Lunchtime webinosh with Will Thalheimer, PhD (president of Work-Learning Research, Inc. Help organizations to bridge the gap between research on learning and reality.)
Brown Bag Learning follows subscription learning approach:
- Repeats key concepts over time: Spacing
- Enables you to get reminders and deepen your understanding
- Enables you to remember over time
Big topic this week -- Neon Elephant Award to Robert Brinkerhoff for developing case success method evaluation of learning and his new book.
Next event: Fri. Jan 23rd on Myths
Question of the Week
How has the economy affected your Learning Unit? (responses in parens below)
- Hit us Hard (18%)
- Hurt a Little (50%)
- Not much effect (32?)
The Learning Landscape (how the learning experience goes):
- Learning Intervention (Learner Learns)
- Performance Situation (Learner Retrieves, Learner Applies)
- Learning Outcome (Learner Fulfillment, Organization gets Learning Results)
Question: ID creates course on threshing and grinding, but only presents objections on threshing. What will happen?
- Info on T & G will be better recalled (T+,G+)
- Info on T will be better recalled, while info on G will stay same (T+,G=)
- Info on T will be better recalled, but info on G will be more poorly recalled (T+,G-)
#3 was most popular choice among respondents.
We'll come back to that in a minute. (Delayed feedback.)
Types of Instructional Objectives
There are many types of Instructional Objectives
Two audiences we should be aiming for. Instructional objectives designed to guide behavior: for the learner, for the developer.
Instructional Objectives for Learner:
- Table of contents objectives (these are the things we're going to teach you)
- Performance Objectives (this is what you'll do..)
- Motivation (why you should pay attention)
- Focusing Objectives (what you should pay attention to)
Instructional Objectives for Developers:
- Instr. Des Objectives (what we want learners to learn, behaviors for them to do)
- Evaluation Objective (these are the things we're going to measure)
- Situation (these are the list of situations)
- Organizational Objectives (the benefits that will come to the organization)
Don't want one objective to fulfill all purposes.
Today's focus: Focusing Objectives
A statement presented before learner encounters material to help guide learner attention to the most important aspects of the learning material.
Correct answer (to question above):
#3 If provide learning objective to learner, they will focus more on that material. Info on T will be better recalled, but info on G will be more poorly recalled (T+,G-)
Research shows: When info is targeted by learning objectives the learner recalls that info better, but they pay less attention to the other stuff (thus the reduction in G).
When presented with a learning objective -- it sits in the long term memory. So later when that info is targeted in the material, the long term memory is triggered.
Which focusing objective will product the best learning?
- The physical appearance of three kinds of typefaces
- The physical appearance of gothic types, italic type, roman type
- Both will produce equal results
#2 is the best answer.
If objectives worded general, they have very little effect.
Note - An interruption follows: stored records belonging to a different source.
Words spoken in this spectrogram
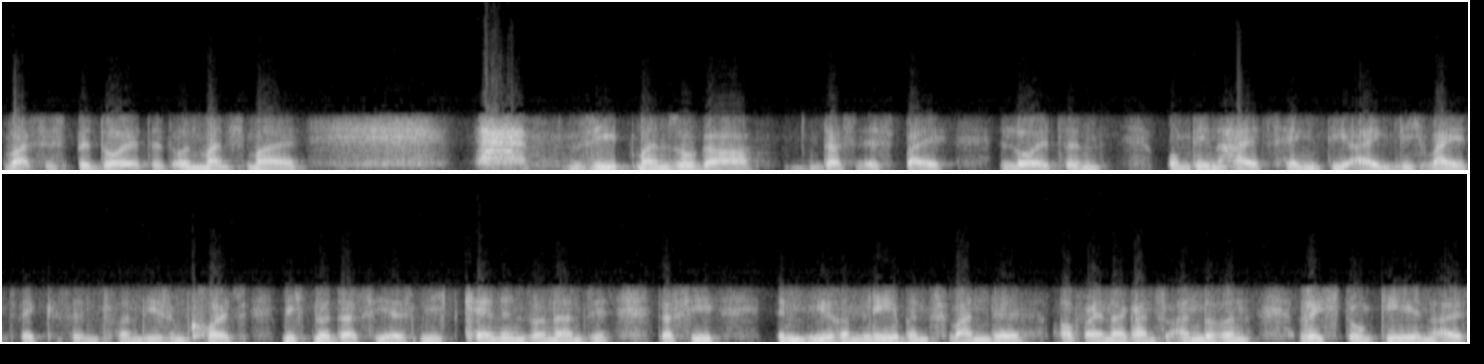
was es bedeutet und manchmal sieht man sogar, dass es bei Leuten um den Hals hängt, die eigentlich weit weg sind von diesem Kreuz. Nicht nur, dass sie es nicht kennen, sondern sie, dass sie in ihrem Lebenswandel auf einer ganz anderen Richtung gehen als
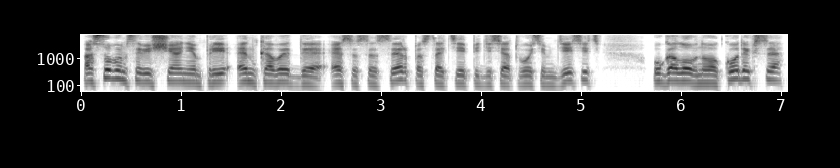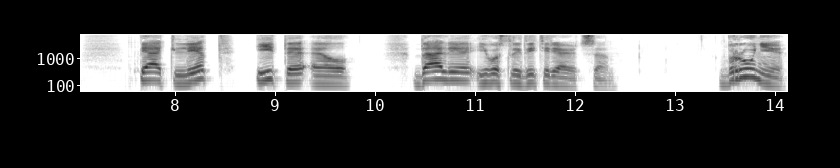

Focusing objectives should be VERY specific.
Do you use focusing objectives?
47% of us said "some of the time"
Which will be more effective at guiding learner atttention?
- You will learn that perch navigate by using the sun?
- Answer yes or no. Can perch navigate by using the sun?
- Both will produce equal results
#2 is best response. The value of pre-questions. Research shows prequestions do work. Especially in prequestions that learner answers rather than reads.
Prequestions are about equal but slightly higher to a focusing objective.
What other ways can we guide learner attention to the most critical material?
[I've written on this topic before in My Objection to Learning Objectives. Be sure to read all of the great ideas put forth in the comments.]
Scenarios, pauses in material -- "pay attention to this", etc.
You don't need to use focusing questions and prequestions in every course. They are a tool in your toolbox. We all know that people mostly just click through a learning objective page of text bullets (they've been overused).
Sometimes it's good to surprise the learner.
Prequestions, especially scenario-based questions, are great for eLearning.
Lots of ways to guide a learner's attention: narration, white space, graphics, video, etc.
Focusing Objectives Summary:
- Improve learning by 5-40%
- Non-targeted info worse by 25%
- Must be specific
- Delivered close to learning (don't need to all be bunched up at the beginning of the workshop -- you can spread them out to when they will actually be learning that material)
- Pre-questions are good
Learning Myth of the Week
Myth = Learning Objectives Don't Work. They do. They sometimes don't work, because the learners aren't paying attention. (So how can you design your courses so that learners DO pay attention?)
Myth = Objectives must be used. No. There are other ways to guide attention.
Myth = Objectives should be used like a Table of Contents. No